- 28. Gogel W, Wist E, Harker G (1963) A test of the invariance of the ratio of perceived size to perceived distance. Am J Psychol 76: 537–553.
- 29. Ono H (1966) Distal and proximal size under reduced and non-reduced viewing conditions. Am J Psychol 79: 234–241.
- 30. Weintraub D, Gardner G (1970) Emmert's laws: size constancy vs. optical geometry. Am J Psychol 83: 40–54.
- 31. Brenner E, van Damme W (1999) Perceived distance, shape and size. Vis Res 39: 975–986.
- 32. Battaglia P, Di Luca M, Ernst M, Schrater P, Machulla T, et al. (2010) Within-and Cross-Modal Distance Information Disambiguate Visual Size-Change Perception. PLoS Comput Biol 6: e1000697.
- 33. Roach N, Heron J, McGraw P (2006) Resolving multisensory conflict: a strategy for balancing the costs and benefits of audio-visual integration. Proc Biol Sci B 273: 2159.
- 34. Ernst M (2007) Learning to integrate arbitrary signals from vision and touch. J Vis 7: 7–1.
- 35. Koerding K, Beierholm U, Ma W, Quartz S, Tenenbaum J, et al. (2007) Causal inference in multisensory perception. PLoS One 2: 943.
- 36. Sato Y, Toyoizumi T, Aihara K (2007) Bayesian inference explains perception of unity and ventriloquism aftereffect: identification of common sources of audiovisual stimuli. Neural Comput 19: 3335–3355.
- 37. Schrater P, Sundareswara R (2007) Theory and dynamics of perceptual bistability. Adv Neural Inf Process Syst 19: 1217.
- 38. Fiser J, Berkes P, Orbán G, Lengyel M (2010) Statistically optimal perception and learning: from behavior to neural representations. Trends Cogn Sci 14: 119–130.

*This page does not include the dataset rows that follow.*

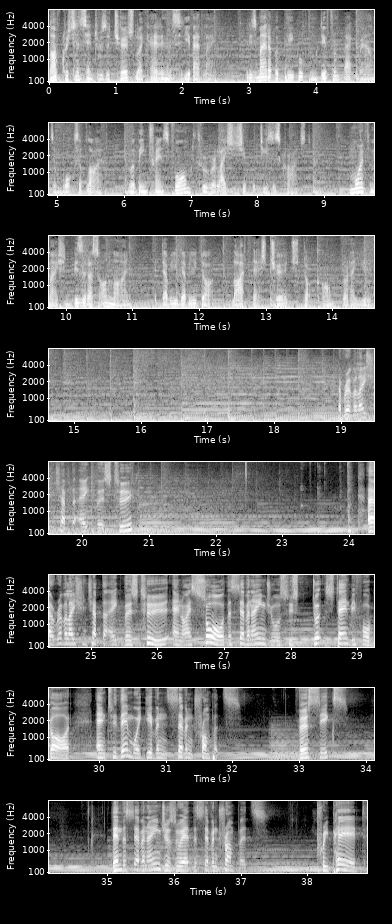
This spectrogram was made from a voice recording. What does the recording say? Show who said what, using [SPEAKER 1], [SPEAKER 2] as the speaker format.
[SPEAKER 1] Life Christian Centre is a church located in the city of Adelaide. It is made up of people from different backgrounds and walks of life who have been transformed through a relationship with Jesus Christ. For more information, visit us online at www.life-church.com.au.
[SPEAKER 2] Of Revelation chapter 8, verse 2. Uh, Revelation chapter 8, verse 2 And I saw the seven angels who stu- stand before God, and to them were given seven trumpets. Verse 6 Then the seven angels who had the seven trumpets prepared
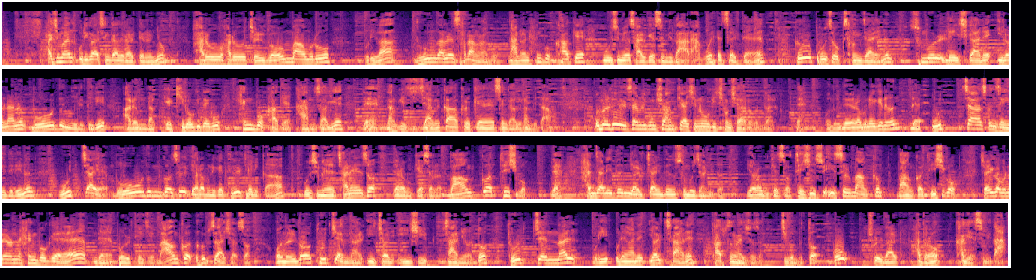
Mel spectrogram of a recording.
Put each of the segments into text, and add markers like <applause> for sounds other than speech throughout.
하지만 우리가 생각을 할 때는요, 하루하루 즐거운 마음으로 우리가 누군가를 사랑하고 나는 행복하게 웃으며 살겠습니다. 라고 했을 때 그 보석 상자에는 24시간에 일어나는 모든 일들이 아름답게 기록이 되고 행복하게 감사하게 네, 남겨지지 않을까 그렇게 생각을 합니다. 오늘도 1310쇼 함께 하시는 우리 청취자 여러분들. 네, 오늘도 여러분에게는 네, 우자 선생이 드리는 우자의 모든 것을 여러분에게 드릴 테니까 웃음의 자리에서 여러분께서는 마음껏 드시고 네, 한 잔이든 열 잔이든 스무 잔이든 여러분께서 드실 수 있을 만큼 마음껏 드시고 저희가 보내는 행복의 네, 볼테이지 마음껏 흡수하셔서 오늘도 둘째 날 2024년도 둘째 날 우리 운행하는 열차 안에 탑승하셔서 지금부터 고 출발하도록 하겠습니다.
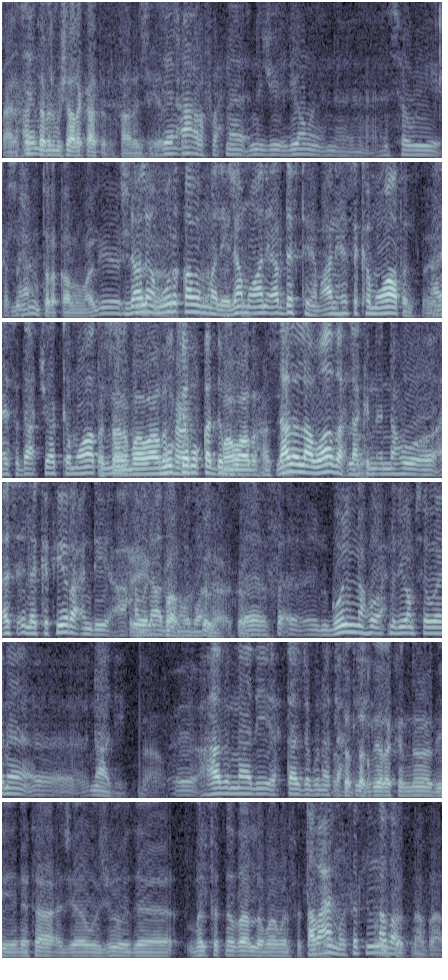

- 39.
Sutton R, Barto A (1998) Reinforcement learning: An introduction. Cambridge, MA: MIT Press.